Published: Friday, October 18, 2013
Updated: Friday, October 18, 2013 14:10
“The Way, Way Back” comes from writer-directors Jim Rash (“Community”) and Nat Faxon (co-wrote the Academy Award-Winning screenplay for “The Descendants” in 2011). Though only grossing a humble $20 million in the box office, this film boasts praise by both audiences and critics alike.
Duncan (Liam James) is a sheepish, introverted, 14-year-old boy who is whisked away for summer vacation with his mom, Pam (Toni Collete), her boyfriend, Trent (Steve Carell), and his daughter, Steph (Zoe Levin). Struggling to fit in and feeling distant from his mom coupled with an unbearably tense relationship with Trent, Duncan drives off on his majestic, pink bicycle in search of some peace.
He finds it at a local waterpark called Water Wizz, and more specifically in the person-hood of the water park’s manager, Owen (Sam Rockwell). Owen’s congenial character and laissez-fair attitude do more than just give the picture of a man with some cool guy swagger.
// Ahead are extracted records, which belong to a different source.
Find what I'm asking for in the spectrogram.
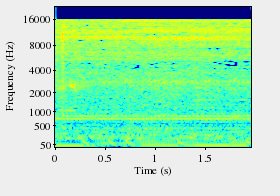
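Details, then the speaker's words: Electric fan, long unused and previously not spinning, after its motor wiring was reconnected and insulated, tested on speeds 1 to 3: quiet motor whir with a steady hum and faint whooshing sweeps, no scraping or buzzing; it spins up fine. "यह ठीक है, जब तक यहां हम मज़े कर सकते हैं क्योंकि यह काम करता है,"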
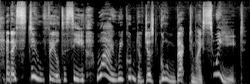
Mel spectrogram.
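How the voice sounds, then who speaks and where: A prim, affectionate male angel performed by a woman narrator in a storybook. He speaks with fussy, old-fashioned politeness and a very lively rise and fall. The recording is dry and close. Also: high voice, slow, no echo, pitched above the performer's own voice, full character voice. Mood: fretful.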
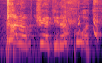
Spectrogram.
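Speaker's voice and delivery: high-pitched judge cutting him off; imitated judge's high, slow reprimand; mock stern interruption. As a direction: drag it out high and scolding. Judge cuts off his apology.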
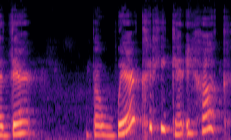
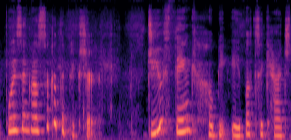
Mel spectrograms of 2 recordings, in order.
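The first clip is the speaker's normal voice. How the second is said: put-on higher, bright call to kids; reading to children; 6 semitones higher, 3 dB quieter, faster than usual. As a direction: draw the children in.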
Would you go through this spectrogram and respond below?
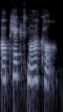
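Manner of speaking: thick, strong South African accent. Joking about how "park my car" sounds, in a strong South African accent. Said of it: "That's the proper South African accent. That's when it gets really, really strong".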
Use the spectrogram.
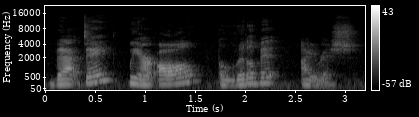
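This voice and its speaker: A woman's voice: mid-range voice, animated, a little slow, a bit bright. A woman in her thirties presenting a children's story time and explaining things simply, recorded in a room at home a short way from the mic. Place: small indoor room at home.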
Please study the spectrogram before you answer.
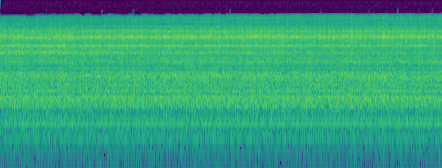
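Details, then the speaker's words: Milling machine cut on a long thin part sandwiched between two stiffening pieces in the vise: steady even hiss with no chatter, much quieter than the unsupported cut, better surface finish. "you'll hear that there's a very big difference and the noise produced especially as the cutter gets out towards the end of the part and also a closer inspection will show that there's a better surface finish as well"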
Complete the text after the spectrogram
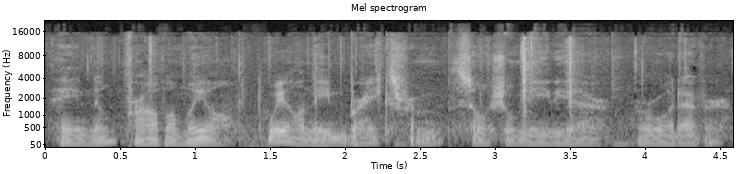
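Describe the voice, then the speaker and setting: Soft-spoken asmr guy rambling to his stream, gravelly voice, noticeable noise in the recording. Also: low-pitched, little pitch movement, normal speed. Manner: informal, chatty, rambling. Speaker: ASMR livestream host. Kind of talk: ASMR livestream chat, soft-spoken to whispered.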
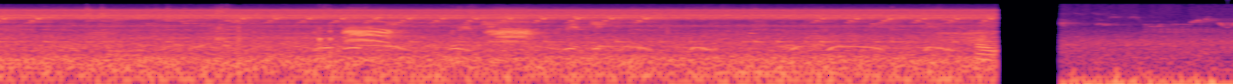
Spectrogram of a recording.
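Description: A peafowl gives two loud, nasal wailing calls about a second apart, over a steady high insect hiss and faint chirps of other birds.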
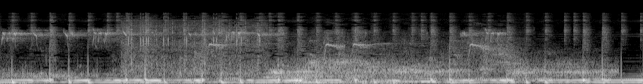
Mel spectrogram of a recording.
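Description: Soundtrack music: electronic music with steady sustained bass notes and a regular percussive beat, with short chirping glides high above.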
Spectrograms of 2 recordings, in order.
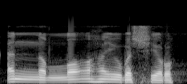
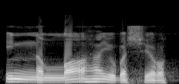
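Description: First: The first word begins with an 'a' vowel. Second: The first word begins with an 'i' vowel. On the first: "والأكثرون بفتح الهمزة" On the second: "إن الله بكسر الهمزة"

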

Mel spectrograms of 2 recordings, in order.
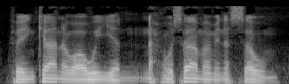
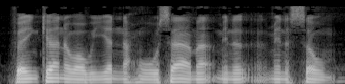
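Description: No difference in how they are said.

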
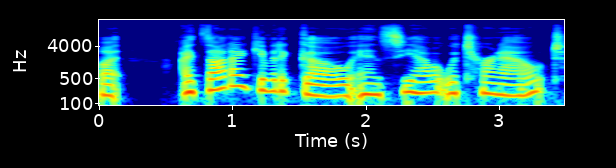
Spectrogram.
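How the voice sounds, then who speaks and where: The voice is quiet, with a dark, mellow tone. It moves at a moderate pace in a very clean recording with a silent background. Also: woman. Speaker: card making crafter. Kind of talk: craft tutorial talk to camera. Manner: quiet, lowered voice.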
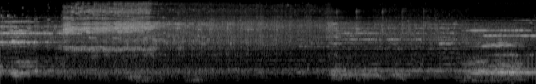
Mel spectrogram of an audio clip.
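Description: Video slot machine playing its electronic free-spins bonus music and reel sound effects, with a short noisy effect about a second in. The sound rises to a louder stretch near the end as a small line win comes up.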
He immediately takes to Duncan and sets to bringing him out of his shell, seeing to it that Duncan has a summer he won’t forget. Complete with break-dancing, water-sliding and a summer crush on his neighbor, Susanna (Annasophia Robb), Duncan not only begins to enjoy his vacation but discover more about who he is as a person.
The most beautiful thing about this particular coming-of-age story is that it’s not just Duncan who is changed for the better, but those who had the pleasure of knowing him are encouraged as well.
The writing for this particular film is absolutely phenomenal. Jim Rash and Nat Faxon got it exactly right. Of course, they’ve both been 14-year-old boys, and I’m sure they have both been forced to go on some summer vacation of which they weren’t exactly fond of. It’s such a simple story with complex, rewarding, redemptive character development—well, in most of the characters—and it hits home with so many people.
However, what Faxon and Rash probably get the most right is in the character of Owen. His attitude toward Duncan isn’t one of pity but rather of understanding. He doesn’t want to just feel sorry for this kid; he wants to see him grow as an individual, and that adds so much depth to his character. He becomes somewhat of a mentor for Duncan, and Owen himself is even encouraged in this.
The story is simple but beautiful, and all of the characters are portrayed and acted so well that any audience member could easily get wrapped up in the charisma and sincerity of this film. This film also has one of the better soundtracks I’ve heard in a while, and it’s currently available on Spotify; I would definitely recommend giving it a listen.
This film will be released on DVD in Oct. 22. So head out to the local Redboxes this fall and pick this beauty up. It’s worth the watch.